    URL: http://www.hedron.org/


    Ean Guest

  9. #9

    Default Re: suspending login

    Ean Kingston wrote: 

    No, you don't replace the password, you just insert an invalid character
    - one which can never be the result of crypt(). That invalid character
    is typically an asterisk. To unlock the account, you remove the
    asterisk. It's how pw usermod -L and -U work.

    For the OP, it's important to use all three approaches if your victim is
    untrustworthy. If you change the password but nothing else he can still
    get in via SSH; if you change the shell but nothing else he can still
    get in via FTP (possibly); if you change the home directory but nothing
    else he can still get in via SSH (and mess with /tmp or /var/tmp). So
    if you are locking out the user to preserve evidence of some misdeed, be
    sure to do all three.

    If this is just a real-life buddy who's welching on some money he owes
    you, though, doing only one will probably be sufficient. (Well, doing
    one and saying things to him like "I bought a .45 last week" and "It
    turns out that if you do enough cocaine most juries won't convict you of
    murder.")

    Eric Guest

  10. #10

    Default Re: suspending login

     
    >
    > No, you don't replace the password, you just insert an invalid character
    > - one which can never be the result of crypt(). That invalid character
    > is typically an asterisk. To unlock the account, you remove the
    > asterisk. It's how pw usermod -L and -U work.[/ref]

    I hadn't considered that. I will be doing that from now on. Thanks.
     

    I hadn't thought of that either.

    --
    Ean Kingston
    E-Mail: ean_AT_hedron_DOT_org
    PGP KeyID: 1024D/CBC5D6BB
    URL: http://www.hedron.org/


    Ean Guest

Similar Threads

  1. Replies: 4
    Last Post: September 18th, 11:58 PM
  2. Replies: 1
    Last Post: October 7th, 03:34 AM
  3. Replies: 1
    Last Post: November 24th, 08:24 PM
  4. Replies: 0
    Last Post: June 25th, 06:36 PM

Bookmarks

Posting Permissions

  • You may not post new threads
  • You may not post replies
  • You may not post attachments
  • You may not edit your posts
  •  
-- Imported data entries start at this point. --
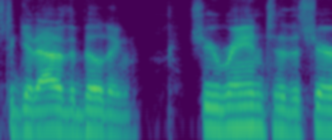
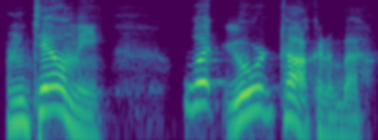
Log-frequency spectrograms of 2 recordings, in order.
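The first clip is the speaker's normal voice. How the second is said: slow drawl; 6 semitones higher, 3 dB louder than usual. Acted. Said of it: "in a slow drawl".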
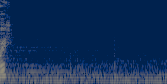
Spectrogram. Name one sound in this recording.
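Footsteps tap on a wooden floor.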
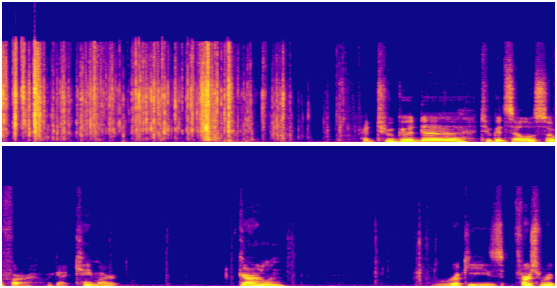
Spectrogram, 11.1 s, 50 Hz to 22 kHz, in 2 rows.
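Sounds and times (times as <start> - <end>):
cellophane wrapper crinkling: 0.0 - 3.6.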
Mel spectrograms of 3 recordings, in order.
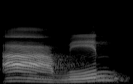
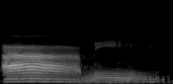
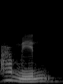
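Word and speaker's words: Aamiin: Supaya kabul sama-sama itu setiap doa yang dilantunkan kita juga paham sehingga kita amin. A-nya panjang, Pak. Amin. Kalau amin nanti itu 2024. Ya. Jadi harus amin.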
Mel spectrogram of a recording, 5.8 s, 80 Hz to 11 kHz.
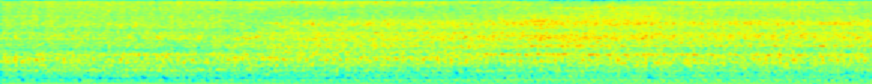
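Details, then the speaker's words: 1985 Bayliner Trophy inboard, out of the water at least 3 years, finally running: a steady, even low rumble with no misses. "Well, it runs. See if I can get it to idle when I throttle back down. But she's running."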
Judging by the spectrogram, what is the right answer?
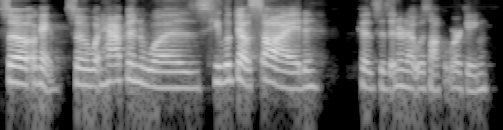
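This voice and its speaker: A woman's voice: mid-range voice, moderate pace, fairly bright tone. A woman from Texas hosting a casual podcast chat, chatty and giggly with many fillers. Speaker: podcast host.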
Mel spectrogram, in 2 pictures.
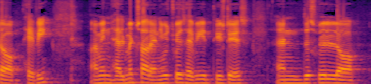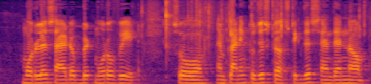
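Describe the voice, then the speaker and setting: A young man explaining an unboxing and install step by step, with many pauses and fillers. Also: mid-range voice. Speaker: motorcycle gear reviewer. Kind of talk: casual product unboxing and how-to.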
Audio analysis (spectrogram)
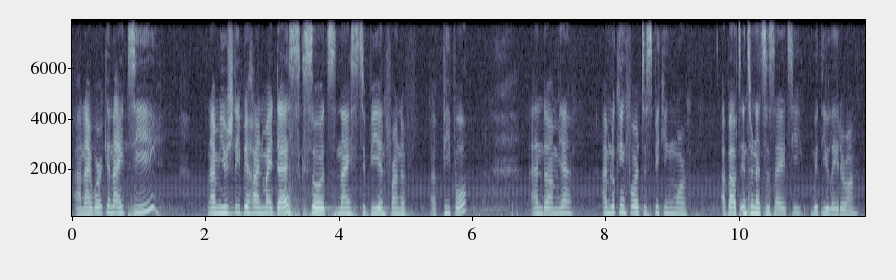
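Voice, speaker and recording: A woman's voice: on the high side, flat delivery, moderate pace, darkish tone, a little hiss or hum, poor audio. A woman from Los Angeles with an American accent, giving a live workshop talk and questioning the audience. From Los Angeles, California. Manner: interactive, asks the audience questions. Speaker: IT support advisor presenting.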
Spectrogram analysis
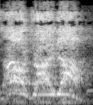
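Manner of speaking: high-pitched manic yell; Jocko. Retold or imitated. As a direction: burst out like a hyper pitchman. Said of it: "that Jocko guy".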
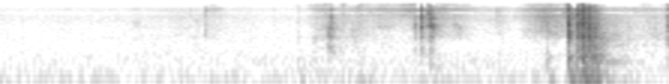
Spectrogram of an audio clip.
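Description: Faint tabletop handling noises from paper crafting: a couple of soft taps, then a brief sharper clack near the end as a plastic pick-up tool is set down and the card is moved on the table.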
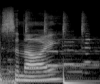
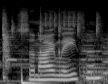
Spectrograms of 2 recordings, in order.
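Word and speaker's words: Sanaa Lathan: so I wasn't a how do you say I always say Sinai Sanai Lathan that's her name okay but I wasn't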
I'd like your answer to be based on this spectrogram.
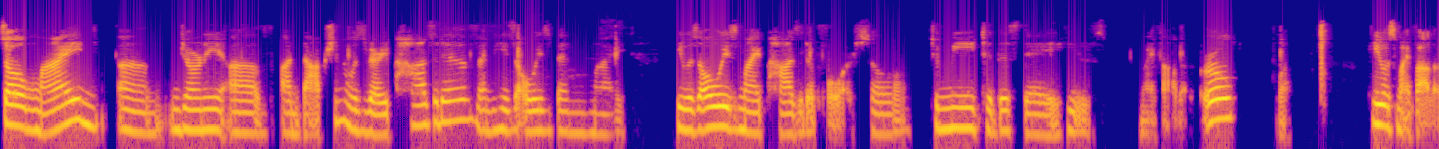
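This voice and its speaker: A woman in a Vietnamese accent, fairly slow, with ordinary pitch variation. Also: medium pitch for a woman, big swings in loudness. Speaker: broadcast journalist. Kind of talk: casual chat.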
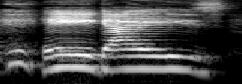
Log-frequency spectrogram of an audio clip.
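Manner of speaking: first rough stab at a Mexican accent; mock Mexican accent. Shown as a demonstration. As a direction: badly imitate a Mexican accent. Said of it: "the, the accent. You're just not like".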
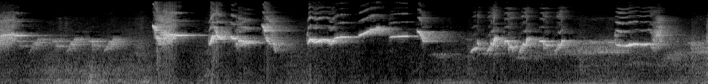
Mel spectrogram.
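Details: Champion contest Oriental magpie-robin singing a dense, varied song of bright whistles, fast chatter and steep rising and falling sweeps, with phrases tumbling one after another.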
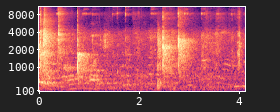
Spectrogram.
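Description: Table tennis rally: a table tennis ball struck back and forth, making sharp, irregularly spaced clicks as it hits the paddles and the table, over background chatter.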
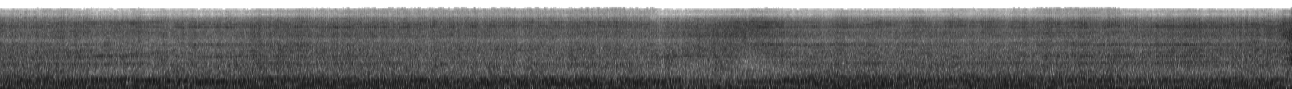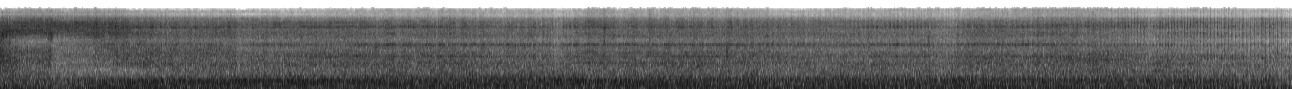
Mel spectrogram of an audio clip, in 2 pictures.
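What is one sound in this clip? A small quad bike engine drones loudly up close, its pitch rising and falling.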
1 2 3 4 5 6 7 8 9 10 11 12 13 14 15 16 17 18 19 20 21 22 23 24 25 26 27 28 29 30 31 32 33 34 35 36 37 38 39 40 41 42 43 44 45 46 47 48 49 50 51 52 53 54 55 56 57 58 59 60 61 62 63 64 65 66 67 68 69 70 71 72 73 74 75 76 77 78 79 80 81 82 83 84 85 86 87 88 89 90 91 92 93 94 95 96 97 98 99 100 101 102 103 104 105 106 107 108 109 110 111 112 113 114 115 116 117 118 119 120 121 122 123 124 125 126 127 128 129 130 131 132 133 134 135 136 137 138 139